Award-winning singer-songwriter Sherry Ryan examines life and loss on her long-awaited fourth studio album, Wreckhouse
Seven years removed from her third studio album Sister of Mine, Sherry Ryan has evolved personally and professionally. Maturing as both a singer and songwriter, Ryan’s fourth studio album Wreckhouse is a deeply personal, yet addictively fun collection of 10 tracks brimming with soul and personality.
Growing up in a household filled with country and Irish music, Ryan’s style is, at best, described as eclectic. Rich soulful folk and country influences mesh with a bluegrass styling known with her band Flower Hill, to a more accessible pop rock finish.
“I definitely can’t be pinned down when it comes to a specific genre,” Ryan says in a sitdown with The Herald. “I guess I had a broad exposure to different genres when I was growing up.”

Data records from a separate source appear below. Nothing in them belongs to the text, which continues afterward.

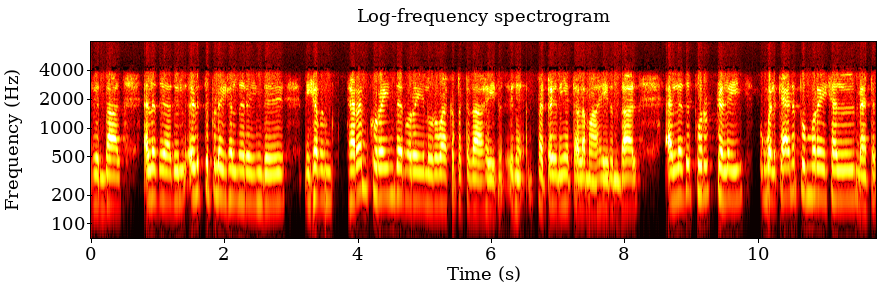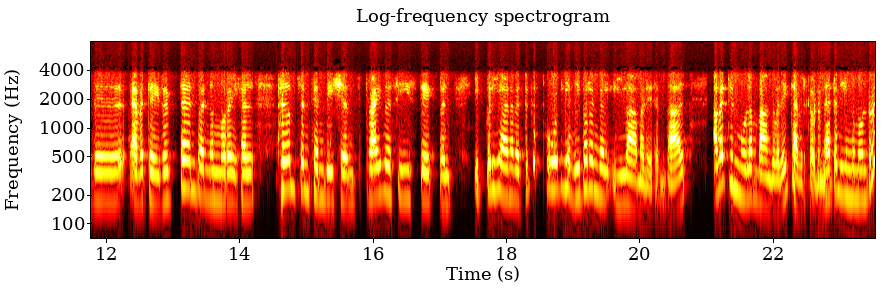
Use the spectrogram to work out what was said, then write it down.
இருந்தால் அல்லது அதில் எழுத்து பிழைகள் நிறைந்து மிகவும் தரம் குறைந்த முறையில் உருவாக்கப்பட்டதாக பட்ட இணையதளமாக இருந்தால் அல்லது பொருட்களை உங்களுக்கு அனுப்பும் முறைகள் மற்றது அவற்றை ரிட்டர்ன் பண்ணும் முறைகள் terms and conditions privacy statement இப்படியானவற்றுக்கு போதிய விவரங்கள் இல்லாமல் இருந்தால் அவற்றின் மூலம் வாங்குவதை தவிர்க்க வேண்டும் மற்றது இன்னும் ஒன்று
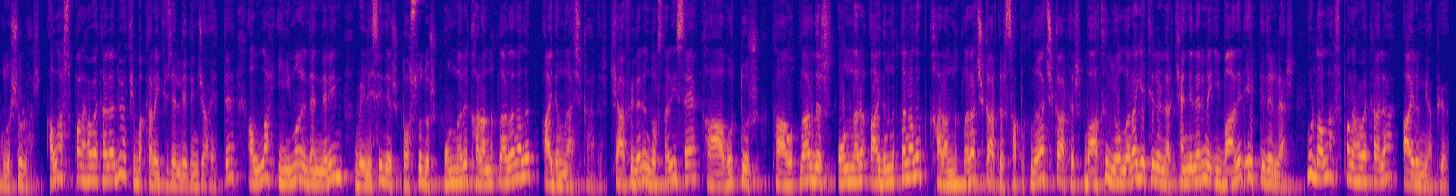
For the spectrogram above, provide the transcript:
buluşurlar. Allah subhanahu ve teala diyor ki Bakara 257. ayette Allah iman edenlerin velisidir, dostudur. Onları karanlıklardan alıp aydınlığa çıkardır. Kafirlerin dostları ise tağuttur, tağutlardır. Onları aydınlıktan alıp karanlıklara çıkartır, sapıklığa çıkartır. Batıl yollara getirirler, kendilerine ibadet ettirirler. Burada Allah subhanahu ve teala ayrım yapıyor.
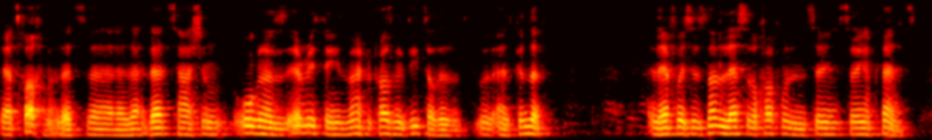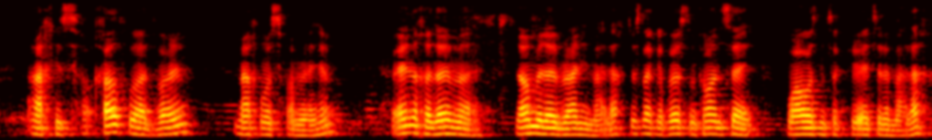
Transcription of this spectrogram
that's chachma. That's uh, that, that's how Hashem organizes everything in macrocosmic detail that the ant can live. And therefore, it's not less of a chachma than setting, setting up planets. Achis chalfu advarim machmas chamreihem. Just like a person can't say, why wasn't it created a malach?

The makeup of Wreckhouse contains songs written in the past six years – some even older. Though it was the loss of her father two years ago that permeates the album.
Ryan’s father Jim passed away at the age of 78. A long-planned trip to Labrador, which Sherry herself had the opportunity to take after his passing, was the backdrop for the emotional and touching I Made It On My Own.

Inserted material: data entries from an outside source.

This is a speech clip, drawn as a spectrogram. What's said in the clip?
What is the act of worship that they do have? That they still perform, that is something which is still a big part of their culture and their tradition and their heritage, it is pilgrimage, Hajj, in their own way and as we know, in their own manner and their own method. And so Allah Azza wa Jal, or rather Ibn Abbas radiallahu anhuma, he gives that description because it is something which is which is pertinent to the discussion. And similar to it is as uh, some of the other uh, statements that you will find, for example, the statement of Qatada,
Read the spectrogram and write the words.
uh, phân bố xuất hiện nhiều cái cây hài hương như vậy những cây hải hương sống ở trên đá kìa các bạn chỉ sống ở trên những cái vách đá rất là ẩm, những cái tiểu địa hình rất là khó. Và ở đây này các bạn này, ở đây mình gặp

“We talked about going together. A month after he passed away I ended up going to Labrador,” Ryan said. “I think I was still in shock. I don’t think it had really sunk in.”
Stop the Trains

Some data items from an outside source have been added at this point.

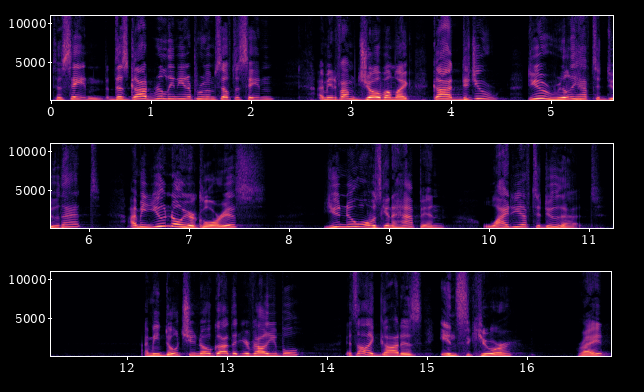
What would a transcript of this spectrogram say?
To Satan. Does God really need to prove himself to Satan? I mean, if I'm Job, I'm like, God, did you do you really have to do that? I mean, you know you're glorious. You knew what was going to happen. Why do you have to do that? I mean, don't you know, God, that you're valuable? It's not like God is insecure, right?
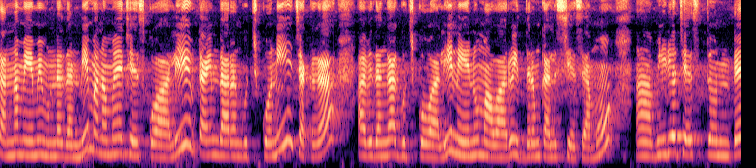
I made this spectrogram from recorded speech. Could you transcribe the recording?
కన్నం ఏమీ ఉండదండి. మనమే చేసుకోవాలి. టైం దారం గుచ్చుకొని చక్కగా ఆ విధంగా గుచ్చుకోవాలి. నేను మా వారు ఇద్దరం కలిసి చేసాము వీడియో చేస్తుంటే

The standout cut Stop the Trains directly comes from her father’s early years as a train operator on the west coast.
“It was a story I often heard growing up,” Ryan recalls. “When Dad became a train operator he was stationed over on the west coast. He didn’t know about the wreckhouse winds. There was a fellow over there who would call in and let them know if it was too windy for the trains to go through. He was working at a very young age, and he gets this phone call, someone yelling ‘stop the trains!’ So, that was alarming because he was responsible. He had to phone another station in Bishop’s Falls and that’s when he found out that he had to stop the trains because they were too windy.
“One day I decided to write some of that information down and I put it away. When Dad got sick I took it out and started to write this song. He was really proud of that song. We made a music video shortly before he passed away. He was keeping it together, God love him. He got all the pensioners together and went down to the railway museum, and they were apart of this video I did with my bluegrass band Flower Hill. That was a great experience.”
Naturally, Wreckhouse features a who’s who of Newfoundland’s music scene. Ryan’s band includes multi-talented artists Brad Power, Dave Rowe, Brian Cherwick, Chris Donnelly, with guest musicians including Maria Cherwick on viola, Allan Ricketts on pedal steel and Andrea Monro and Andrew Laite on vocals. The album was produced by local great Don Ellis.
‘Quality & Sound’
“I feel like the songs are getting better in terms of how they are crafted,” Ryan says. “I feel like my songwriting is getting better and maybe my vocal performance is getting stronger, I hope. I feel like the performance of having that band play together, and having the album with Don, I feel like it’s just high quality. I think it’s taking things up a notch in terms of the quality and sound.”
For more on Sherry Ryan and Wreckhouse visit sherryryan.com